━━━ PROVIDED INFORMATION ━━━
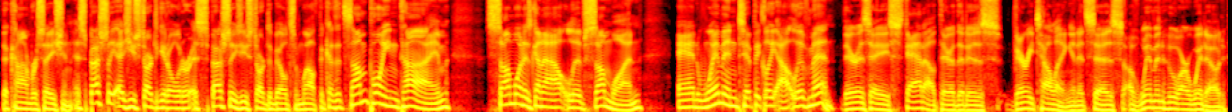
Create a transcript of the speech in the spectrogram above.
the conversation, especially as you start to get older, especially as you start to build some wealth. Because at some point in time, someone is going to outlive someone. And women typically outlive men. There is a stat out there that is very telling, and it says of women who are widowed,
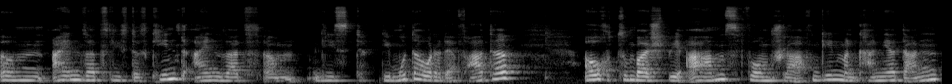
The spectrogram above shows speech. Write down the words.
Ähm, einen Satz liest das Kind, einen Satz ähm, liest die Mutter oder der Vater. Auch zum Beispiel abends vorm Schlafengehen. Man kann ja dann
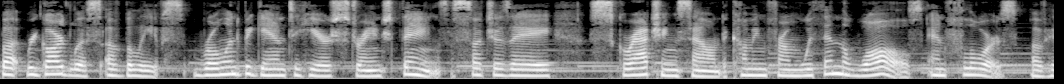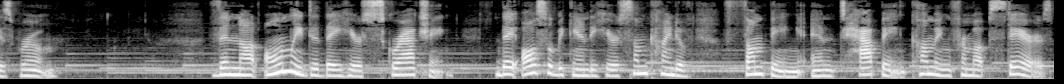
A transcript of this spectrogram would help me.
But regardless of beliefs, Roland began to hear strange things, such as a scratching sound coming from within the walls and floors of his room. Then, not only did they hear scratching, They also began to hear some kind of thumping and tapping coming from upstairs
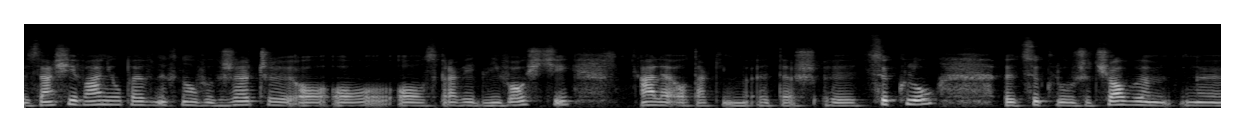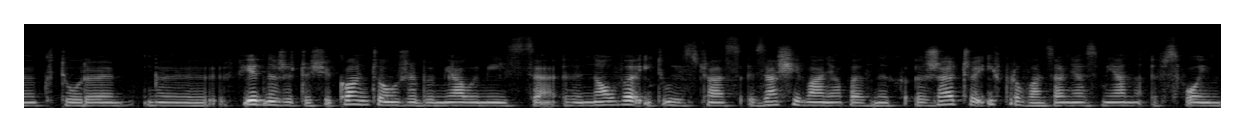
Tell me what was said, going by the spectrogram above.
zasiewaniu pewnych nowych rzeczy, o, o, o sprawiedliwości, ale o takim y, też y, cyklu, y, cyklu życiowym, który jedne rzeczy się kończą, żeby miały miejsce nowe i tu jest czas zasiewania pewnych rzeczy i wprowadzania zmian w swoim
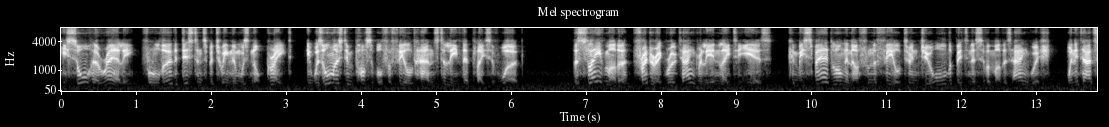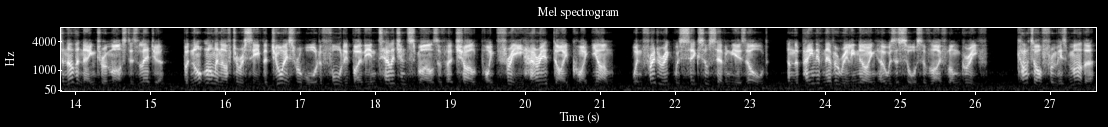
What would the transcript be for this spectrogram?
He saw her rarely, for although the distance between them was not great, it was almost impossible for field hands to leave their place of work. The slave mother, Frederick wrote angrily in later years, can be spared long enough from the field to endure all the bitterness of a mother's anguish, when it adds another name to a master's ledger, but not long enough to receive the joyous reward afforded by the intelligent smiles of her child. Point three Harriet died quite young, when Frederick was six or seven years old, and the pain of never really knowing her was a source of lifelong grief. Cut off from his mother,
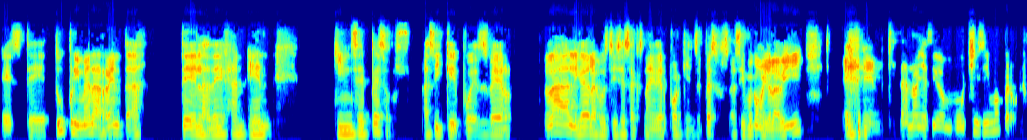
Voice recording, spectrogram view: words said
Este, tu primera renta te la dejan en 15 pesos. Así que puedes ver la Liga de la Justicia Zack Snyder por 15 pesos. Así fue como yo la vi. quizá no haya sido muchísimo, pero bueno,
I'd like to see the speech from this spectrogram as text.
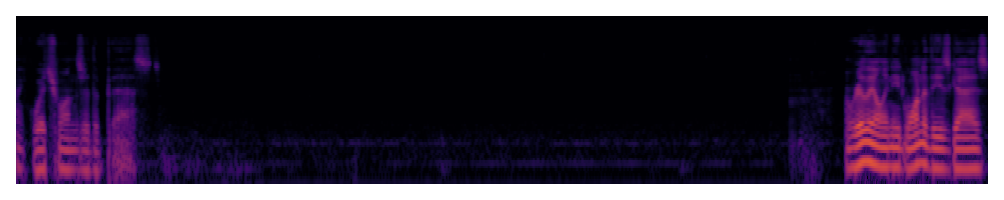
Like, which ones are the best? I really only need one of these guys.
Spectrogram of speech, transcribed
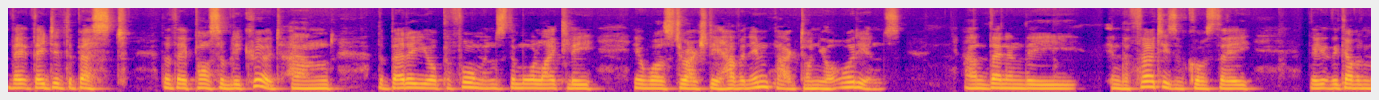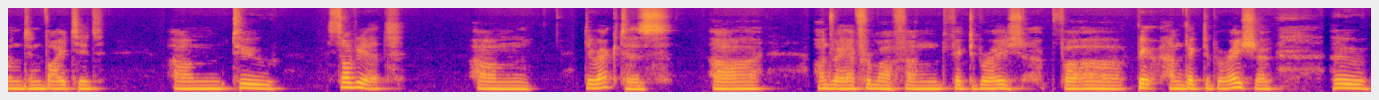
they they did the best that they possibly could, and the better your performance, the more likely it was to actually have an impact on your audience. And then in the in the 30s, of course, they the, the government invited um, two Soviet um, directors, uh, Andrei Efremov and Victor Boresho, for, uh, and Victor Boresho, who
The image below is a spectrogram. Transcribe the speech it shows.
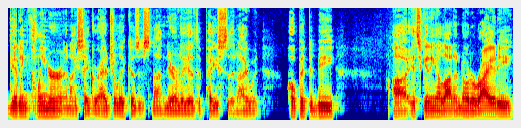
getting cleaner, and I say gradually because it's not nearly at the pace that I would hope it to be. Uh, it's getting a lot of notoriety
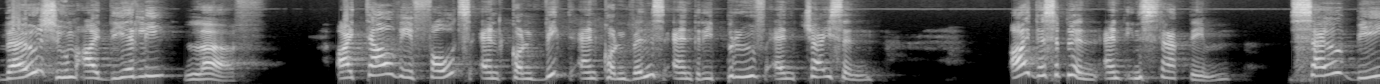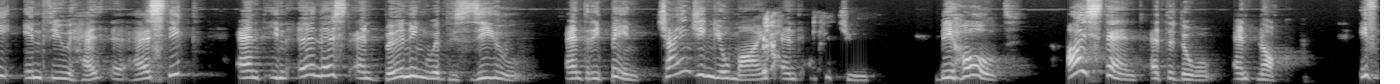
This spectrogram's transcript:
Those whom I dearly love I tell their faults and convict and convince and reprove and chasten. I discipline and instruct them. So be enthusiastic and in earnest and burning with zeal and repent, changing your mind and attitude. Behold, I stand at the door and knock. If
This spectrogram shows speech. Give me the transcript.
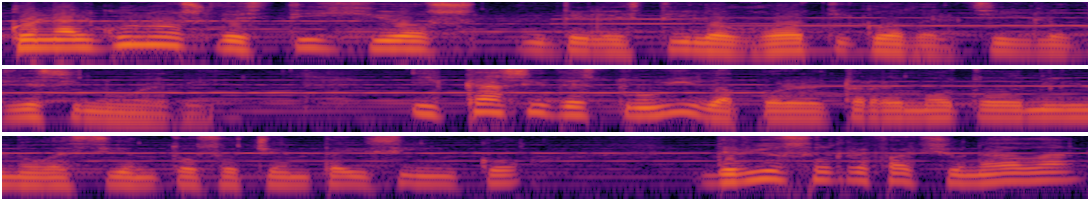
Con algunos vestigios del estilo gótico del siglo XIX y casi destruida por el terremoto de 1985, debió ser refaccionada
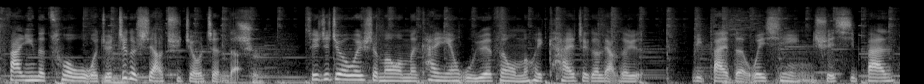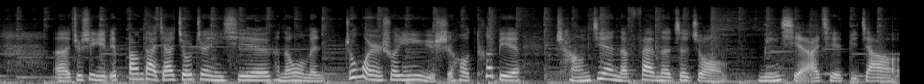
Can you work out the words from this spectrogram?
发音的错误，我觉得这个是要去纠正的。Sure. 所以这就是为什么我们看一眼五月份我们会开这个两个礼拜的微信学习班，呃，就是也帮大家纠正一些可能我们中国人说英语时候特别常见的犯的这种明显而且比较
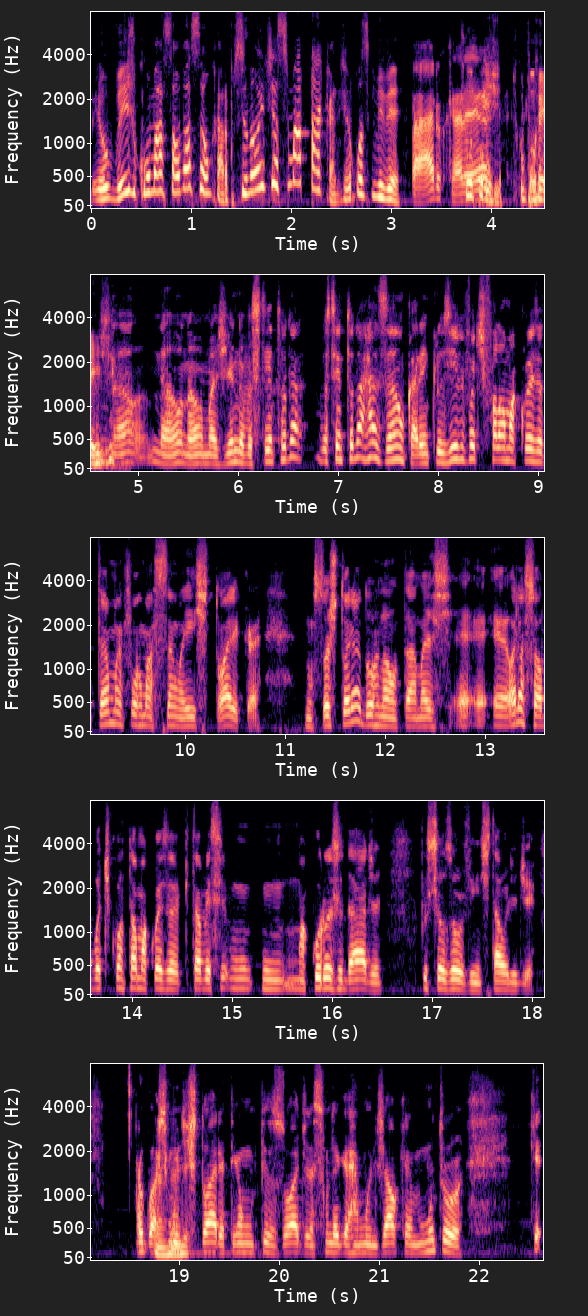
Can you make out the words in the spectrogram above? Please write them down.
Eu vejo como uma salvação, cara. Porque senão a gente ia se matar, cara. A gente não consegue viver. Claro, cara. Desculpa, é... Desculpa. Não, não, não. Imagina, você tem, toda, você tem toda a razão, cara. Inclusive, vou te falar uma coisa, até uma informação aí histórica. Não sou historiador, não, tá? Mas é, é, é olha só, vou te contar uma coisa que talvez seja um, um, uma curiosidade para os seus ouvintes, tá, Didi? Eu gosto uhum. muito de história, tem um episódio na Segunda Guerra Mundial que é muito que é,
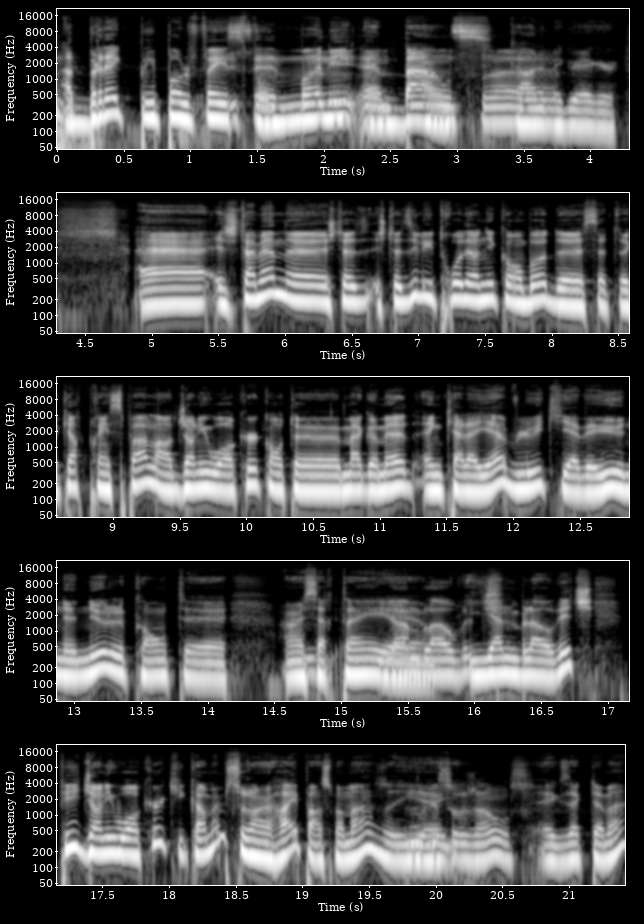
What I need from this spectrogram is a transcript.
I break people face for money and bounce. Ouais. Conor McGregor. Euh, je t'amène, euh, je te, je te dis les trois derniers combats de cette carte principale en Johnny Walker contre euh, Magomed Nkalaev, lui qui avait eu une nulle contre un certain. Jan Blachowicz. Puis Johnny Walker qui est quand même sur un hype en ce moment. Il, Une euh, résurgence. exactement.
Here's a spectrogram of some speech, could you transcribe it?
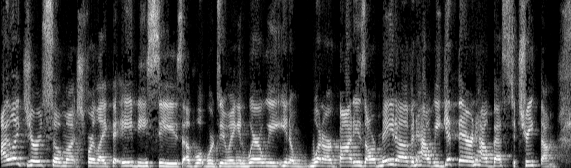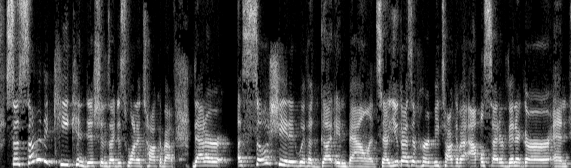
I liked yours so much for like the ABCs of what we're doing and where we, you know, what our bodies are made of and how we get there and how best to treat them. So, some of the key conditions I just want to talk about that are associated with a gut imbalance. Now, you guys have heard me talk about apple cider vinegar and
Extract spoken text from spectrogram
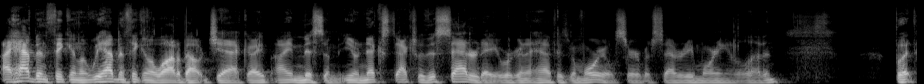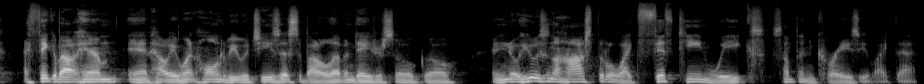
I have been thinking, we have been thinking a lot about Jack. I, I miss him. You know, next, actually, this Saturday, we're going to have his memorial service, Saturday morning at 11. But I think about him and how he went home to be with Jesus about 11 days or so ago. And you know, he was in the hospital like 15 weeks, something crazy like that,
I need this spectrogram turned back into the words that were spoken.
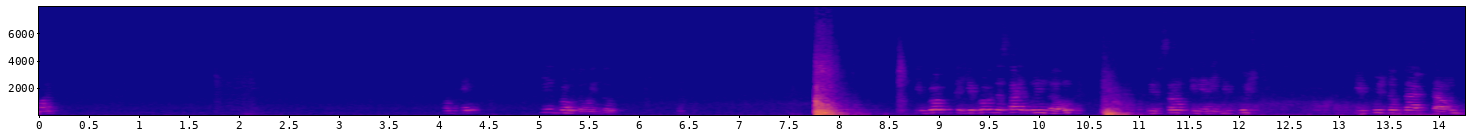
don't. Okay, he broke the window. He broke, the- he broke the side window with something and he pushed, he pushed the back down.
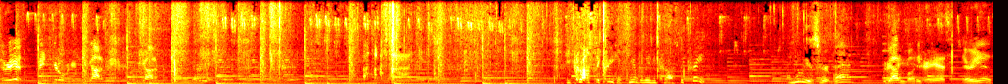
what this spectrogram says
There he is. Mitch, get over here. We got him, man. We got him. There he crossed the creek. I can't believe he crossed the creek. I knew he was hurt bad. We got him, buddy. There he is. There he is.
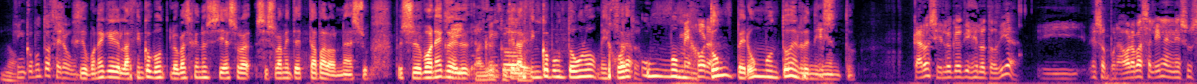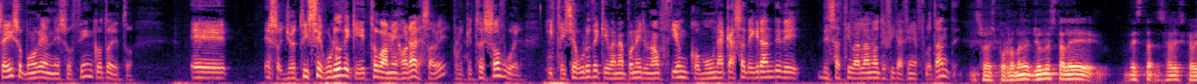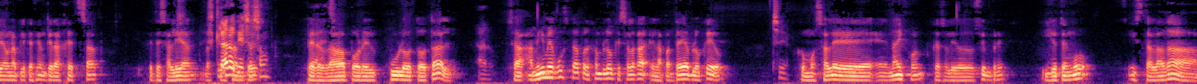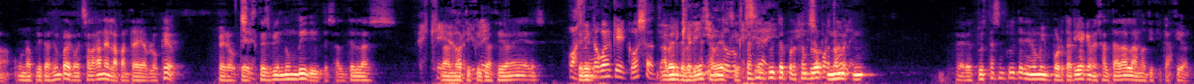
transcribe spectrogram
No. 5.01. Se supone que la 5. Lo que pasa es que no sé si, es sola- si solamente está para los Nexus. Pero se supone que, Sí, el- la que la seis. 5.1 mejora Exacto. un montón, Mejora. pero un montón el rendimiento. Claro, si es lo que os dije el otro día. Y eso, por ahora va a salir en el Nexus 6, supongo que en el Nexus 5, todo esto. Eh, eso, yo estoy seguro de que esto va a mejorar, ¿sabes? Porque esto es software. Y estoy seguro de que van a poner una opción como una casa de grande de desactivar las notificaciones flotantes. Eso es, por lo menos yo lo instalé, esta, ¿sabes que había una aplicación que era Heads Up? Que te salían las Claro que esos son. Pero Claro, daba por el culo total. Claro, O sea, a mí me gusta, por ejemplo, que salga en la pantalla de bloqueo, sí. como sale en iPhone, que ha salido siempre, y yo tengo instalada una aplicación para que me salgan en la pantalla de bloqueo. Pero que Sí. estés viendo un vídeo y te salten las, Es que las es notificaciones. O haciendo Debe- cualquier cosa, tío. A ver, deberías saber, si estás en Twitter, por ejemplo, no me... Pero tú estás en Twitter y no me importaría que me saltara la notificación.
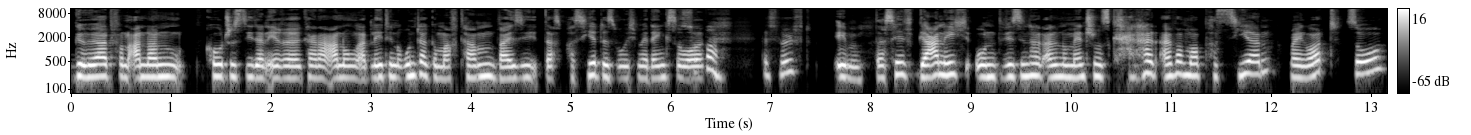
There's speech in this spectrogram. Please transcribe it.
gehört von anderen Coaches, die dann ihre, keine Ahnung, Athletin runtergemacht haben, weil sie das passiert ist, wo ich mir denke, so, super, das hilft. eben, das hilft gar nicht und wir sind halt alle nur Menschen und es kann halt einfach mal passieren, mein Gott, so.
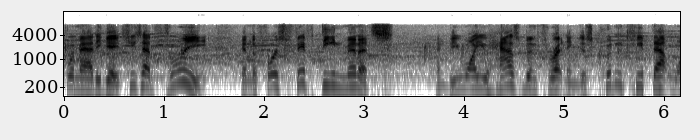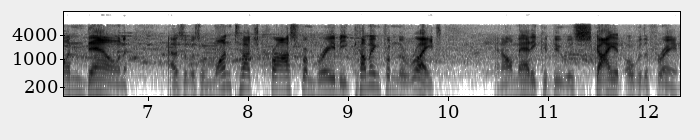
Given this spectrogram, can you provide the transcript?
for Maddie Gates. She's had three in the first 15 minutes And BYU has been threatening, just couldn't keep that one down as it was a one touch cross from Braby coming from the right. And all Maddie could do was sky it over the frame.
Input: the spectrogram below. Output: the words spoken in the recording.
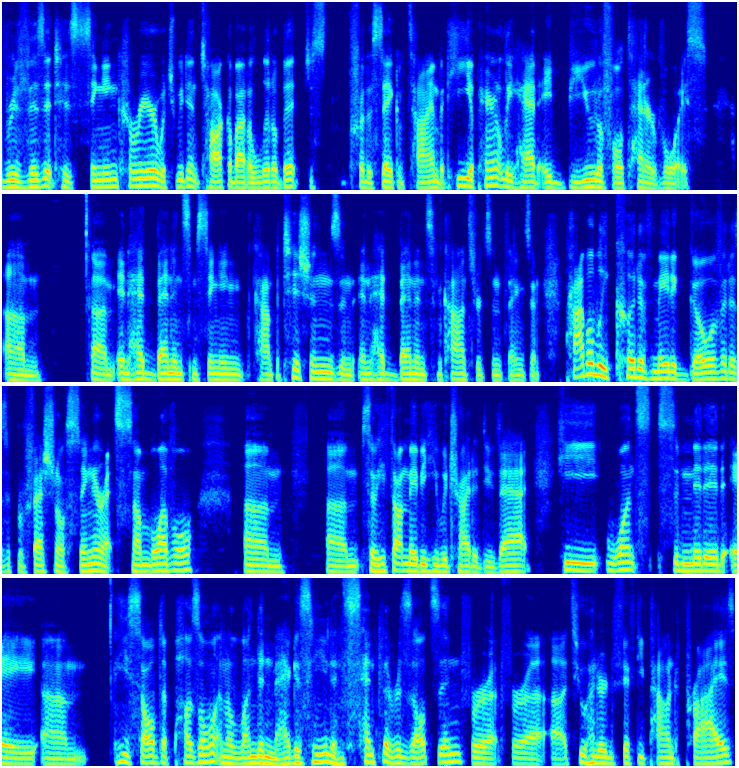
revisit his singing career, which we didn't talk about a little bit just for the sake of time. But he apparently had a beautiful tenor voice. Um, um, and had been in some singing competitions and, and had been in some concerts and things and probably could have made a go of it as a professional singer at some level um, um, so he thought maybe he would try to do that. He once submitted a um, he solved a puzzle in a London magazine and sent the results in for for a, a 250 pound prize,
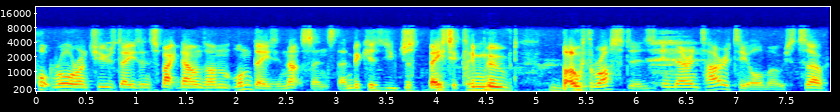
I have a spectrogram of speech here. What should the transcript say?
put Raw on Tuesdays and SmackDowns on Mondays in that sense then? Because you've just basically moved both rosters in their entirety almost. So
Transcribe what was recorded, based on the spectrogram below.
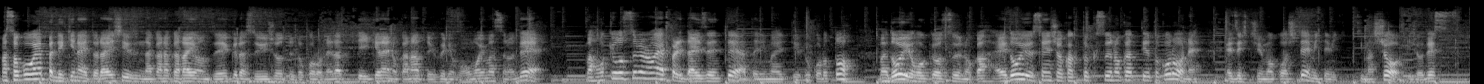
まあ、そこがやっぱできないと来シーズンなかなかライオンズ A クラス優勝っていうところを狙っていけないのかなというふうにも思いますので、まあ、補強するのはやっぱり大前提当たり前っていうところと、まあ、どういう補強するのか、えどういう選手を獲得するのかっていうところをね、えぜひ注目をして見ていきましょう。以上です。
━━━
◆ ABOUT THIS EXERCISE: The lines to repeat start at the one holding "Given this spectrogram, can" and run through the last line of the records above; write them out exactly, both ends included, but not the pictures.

◆ RESPONSE TO THE TASK:
Given this spectrogram, can you provide the transcript?
for Maddie Gates. She's had three in the first 15 minutes And BYU has been threatening, just couldn't keep that one down as it was a one touch cross from Braby coming from the right. And all Maddie could do was sky it over the frame.
Input: the spectrogram below. Output: the words spoken in the recording.
revisit his singing career, which we didn't talk about a little bit just for the sake of time. But he apparently had a beautiful tenor voice. Um, um, and had been in some singing competitions and, and had been in some concerts and things and probably could have made a go of it as a professional singer at some level um, um, so he thought maybe he would try to do that. He once submitted a um, he solved a puzzle in a London magazine and sent the results in for for a, a 250 pound prize,
I have a spectrogram of speech here. What should the transcript say?
put Raw on Tuesdays and SmackDowns on Mondays in that sense then? Because you've just basically moved both rosters in their entirety almost. So
Transcribe what was recorded, based on the spectrogram below.
まあ、そこがやっぱできないと来シーズンなかなかライオンズ A クラス優勝っていうところを狙っていけないのかなというふうにも思いますので、まあ、補強するのはやっぱり大前提当たり前っていうところと、まあ、どういう補強するのか、えどういう選手を獲得するのかっていうところをね、えぜひ注目をして見ていきましょう。以上です。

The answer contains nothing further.